Stored records
┌──

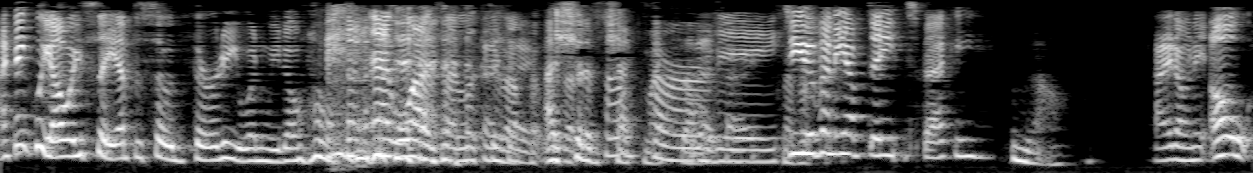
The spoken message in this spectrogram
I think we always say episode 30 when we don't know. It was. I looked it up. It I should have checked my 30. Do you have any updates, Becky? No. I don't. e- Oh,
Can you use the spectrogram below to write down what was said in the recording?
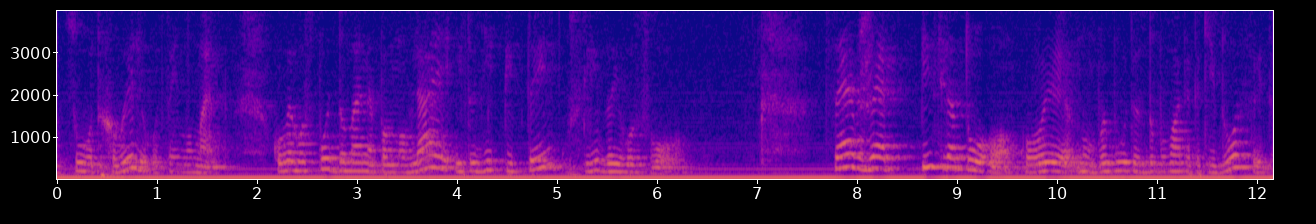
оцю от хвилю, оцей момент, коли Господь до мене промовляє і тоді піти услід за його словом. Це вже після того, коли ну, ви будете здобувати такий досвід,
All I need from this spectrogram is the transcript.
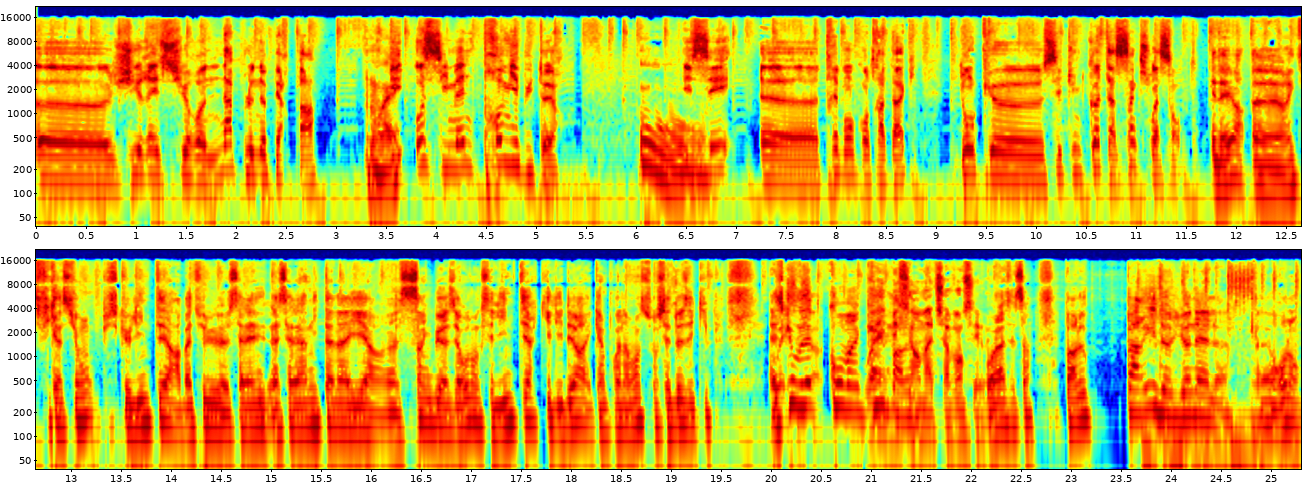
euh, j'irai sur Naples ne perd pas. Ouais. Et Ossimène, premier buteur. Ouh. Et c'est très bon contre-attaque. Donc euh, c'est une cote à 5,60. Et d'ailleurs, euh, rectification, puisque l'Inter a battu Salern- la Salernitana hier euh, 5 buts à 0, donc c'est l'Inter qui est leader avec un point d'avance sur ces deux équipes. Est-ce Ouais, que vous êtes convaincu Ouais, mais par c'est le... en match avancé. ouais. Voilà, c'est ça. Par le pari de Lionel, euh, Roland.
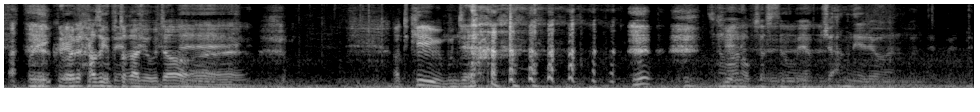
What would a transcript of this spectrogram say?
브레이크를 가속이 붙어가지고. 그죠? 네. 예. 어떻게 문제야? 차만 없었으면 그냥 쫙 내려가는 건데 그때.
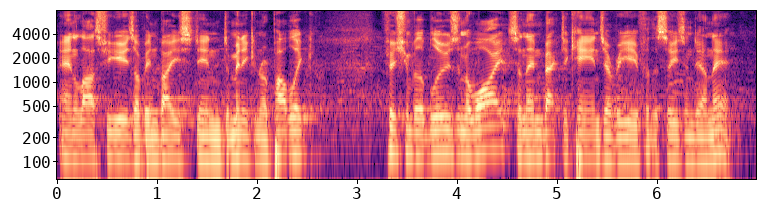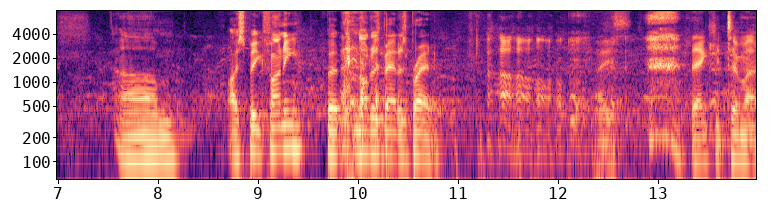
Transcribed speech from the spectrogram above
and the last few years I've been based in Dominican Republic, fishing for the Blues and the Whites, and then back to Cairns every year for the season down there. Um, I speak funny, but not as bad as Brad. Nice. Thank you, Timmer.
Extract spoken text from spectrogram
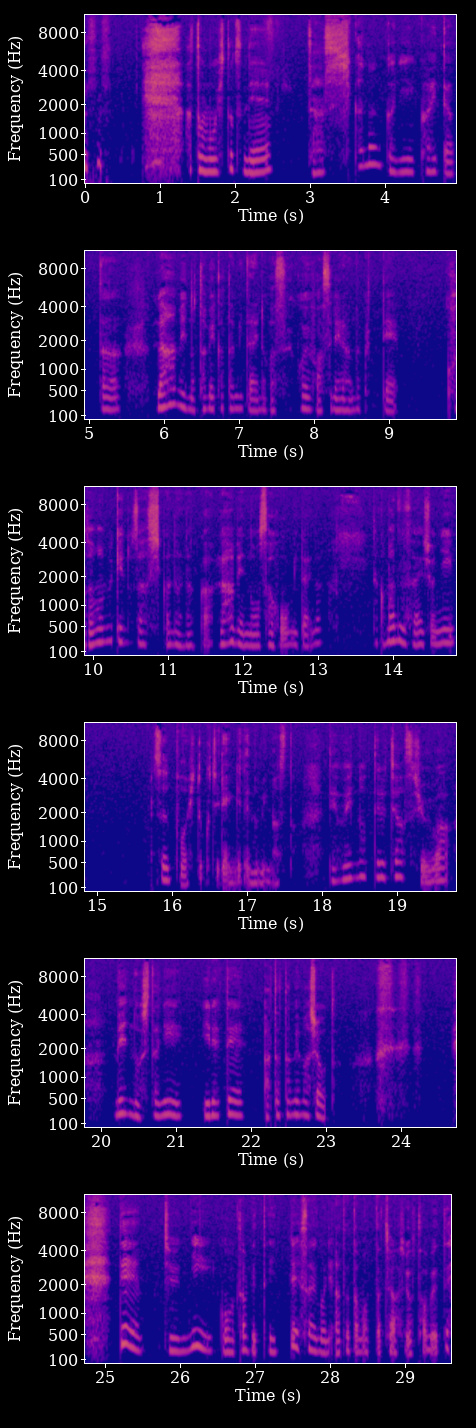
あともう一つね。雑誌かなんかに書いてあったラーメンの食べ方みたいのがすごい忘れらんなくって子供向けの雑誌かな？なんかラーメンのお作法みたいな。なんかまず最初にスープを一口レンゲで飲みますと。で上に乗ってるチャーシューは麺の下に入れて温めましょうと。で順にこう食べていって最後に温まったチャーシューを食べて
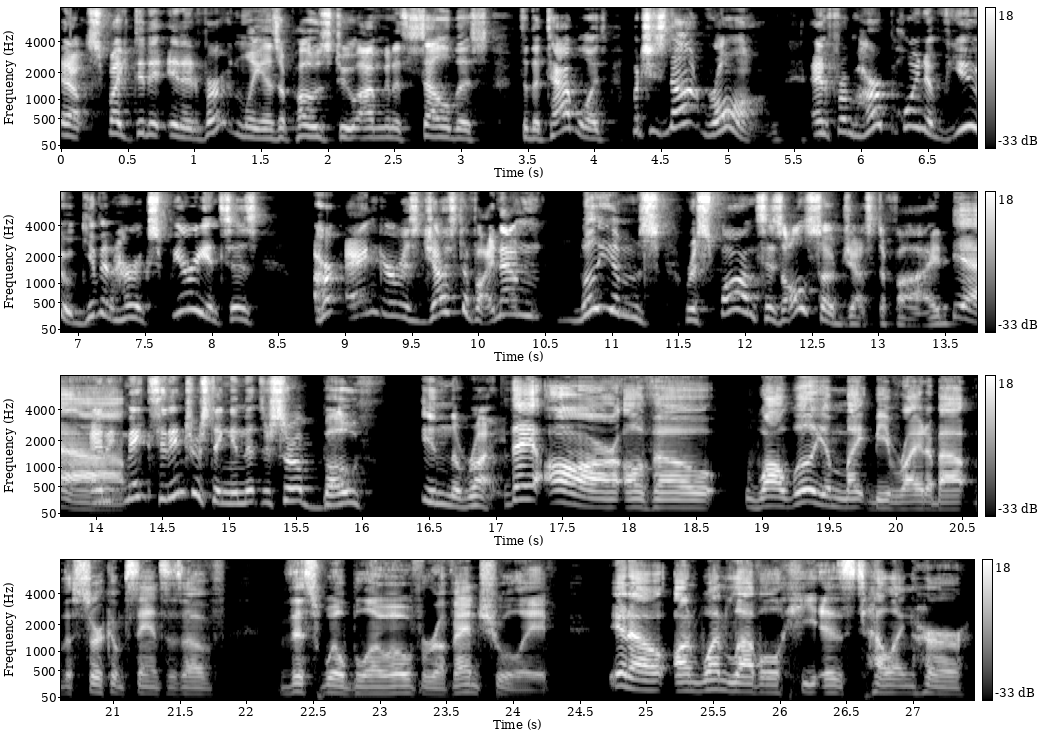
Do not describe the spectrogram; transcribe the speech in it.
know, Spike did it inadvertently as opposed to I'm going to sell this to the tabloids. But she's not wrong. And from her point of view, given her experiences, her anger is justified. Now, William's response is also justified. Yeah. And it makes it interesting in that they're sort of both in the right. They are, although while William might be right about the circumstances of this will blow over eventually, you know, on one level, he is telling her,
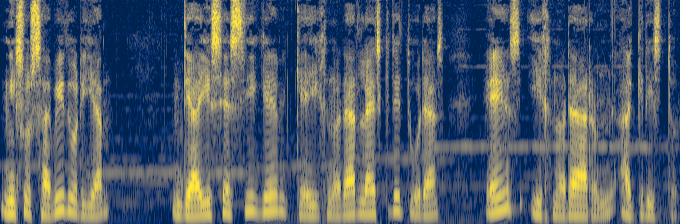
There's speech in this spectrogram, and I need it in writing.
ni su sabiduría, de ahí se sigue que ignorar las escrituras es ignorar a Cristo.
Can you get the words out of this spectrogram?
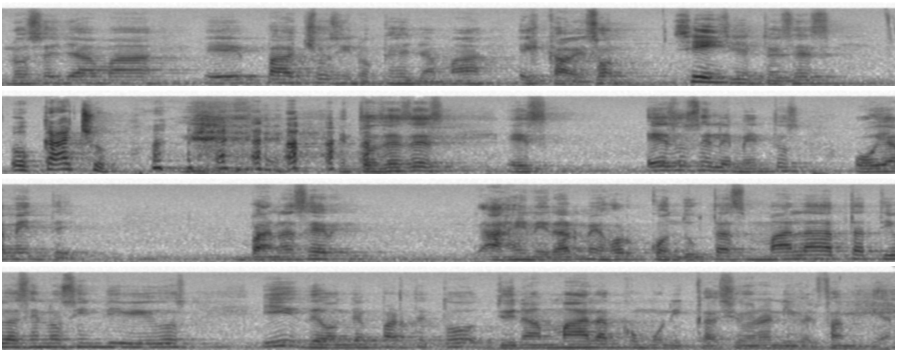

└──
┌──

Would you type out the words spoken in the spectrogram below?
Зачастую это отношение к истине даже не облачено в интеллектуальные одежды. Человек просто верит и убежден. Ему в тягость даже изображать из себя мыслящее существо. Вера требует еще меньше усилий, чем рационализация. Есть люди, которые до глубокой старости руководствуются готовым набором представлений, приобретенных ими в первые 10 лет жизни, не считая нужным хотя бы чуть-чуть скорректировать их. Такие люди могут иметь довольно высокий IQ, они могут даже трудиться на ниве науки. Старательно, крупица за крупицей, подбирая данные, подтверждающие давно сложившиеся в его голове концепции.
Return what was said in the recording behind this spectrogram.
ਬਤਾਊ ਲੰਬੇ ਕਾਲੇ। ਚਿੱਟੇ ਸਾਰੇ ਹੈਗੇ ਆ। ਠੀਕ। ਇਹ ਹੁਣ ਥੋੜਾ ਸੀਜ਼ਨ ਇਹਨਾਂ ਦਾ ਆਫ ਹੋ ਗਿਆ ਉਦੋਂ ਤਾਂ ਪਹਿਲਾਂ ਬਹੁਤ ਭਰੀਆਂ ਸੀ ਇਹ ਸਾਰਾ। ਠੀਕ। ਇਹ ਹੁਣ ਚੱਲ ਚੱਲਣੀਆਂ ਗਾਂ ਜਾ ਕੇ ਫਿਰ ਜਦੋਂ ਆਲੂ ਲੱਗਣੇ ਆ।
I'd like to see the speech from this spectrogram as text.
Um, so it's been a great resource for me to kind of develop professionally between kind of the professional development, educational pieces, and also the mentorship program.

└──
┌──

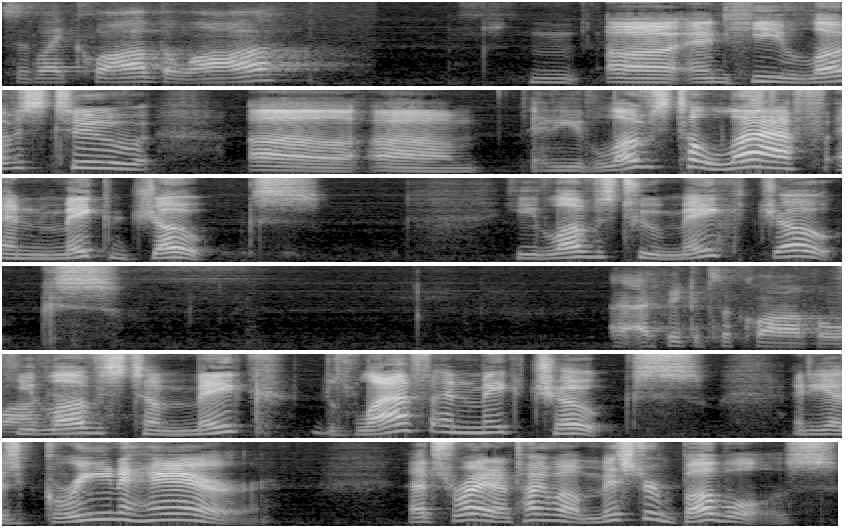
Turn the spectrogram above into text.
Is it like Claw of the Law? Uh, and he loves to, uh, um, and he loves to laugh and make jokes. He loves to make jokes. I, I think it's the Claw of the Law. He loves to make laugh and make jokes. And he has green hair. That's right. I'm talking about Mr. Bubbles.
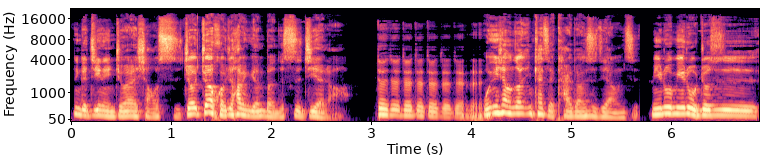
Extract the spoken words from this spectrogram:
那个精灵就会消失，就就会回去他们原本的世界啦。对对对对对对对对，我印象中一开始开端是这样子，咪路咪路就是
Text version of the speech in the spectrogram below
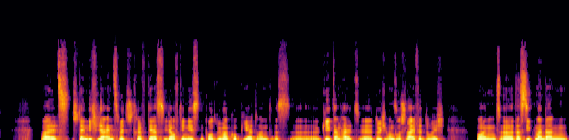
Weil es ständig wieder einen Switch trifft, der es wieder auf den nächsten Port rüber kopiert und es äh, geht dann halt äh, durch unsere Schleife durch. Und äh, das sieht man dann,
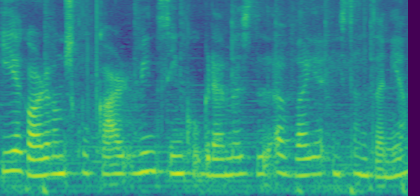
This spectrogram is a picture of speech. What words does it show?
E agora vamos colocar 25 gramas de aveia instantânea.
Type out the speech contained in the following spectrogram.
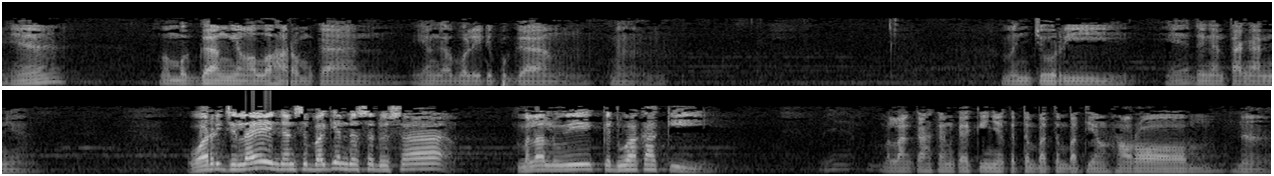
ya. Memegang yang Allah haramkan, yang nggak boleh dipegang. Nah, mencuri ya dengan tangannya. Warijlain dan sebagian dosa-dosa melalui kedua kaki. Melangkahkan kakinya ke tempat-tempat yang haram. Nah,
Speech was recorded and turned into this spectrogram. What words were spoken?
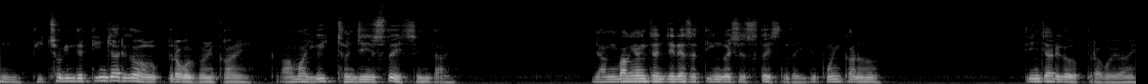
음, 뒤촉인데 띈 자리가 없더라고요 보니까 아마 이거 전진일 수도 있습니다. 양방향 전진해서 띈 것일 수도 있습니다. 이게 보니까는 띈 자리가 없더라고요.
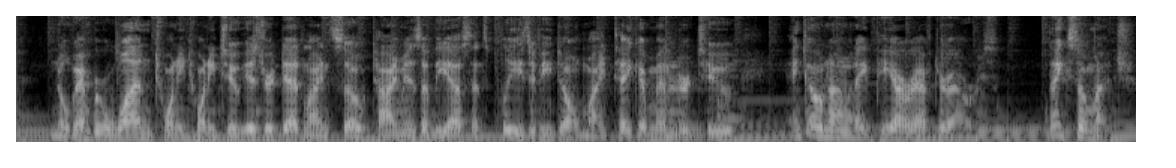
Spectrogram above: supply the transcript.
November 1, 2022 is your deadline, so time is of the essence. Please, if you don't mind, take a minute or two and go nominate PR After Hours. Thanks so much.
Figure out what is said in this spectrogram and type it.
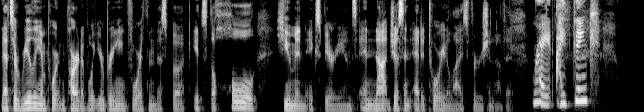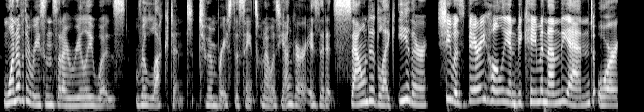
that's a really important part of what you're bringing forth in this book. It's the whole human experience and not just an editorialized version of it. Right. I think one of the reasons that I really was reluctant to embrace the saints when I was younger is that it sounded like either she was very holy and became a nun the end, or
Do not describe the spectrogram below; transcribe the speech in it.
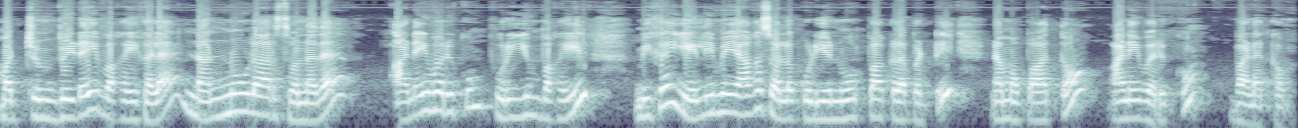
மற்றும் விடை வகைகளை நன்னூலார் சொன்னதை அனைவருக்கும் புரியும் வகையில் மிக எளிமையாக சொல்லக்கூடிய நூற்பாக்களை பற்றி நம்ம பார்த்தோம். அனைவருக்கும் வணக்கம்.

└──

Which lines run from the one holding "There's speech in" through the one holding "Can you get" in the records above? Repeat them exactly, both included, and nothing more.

There's speech in this spectrogram, and I need it in writing.
ni su sabiduría, de ahí se sigue que ignorar las escrituras es ignorar a Cristo.
Can you get the words out of this spectrogram?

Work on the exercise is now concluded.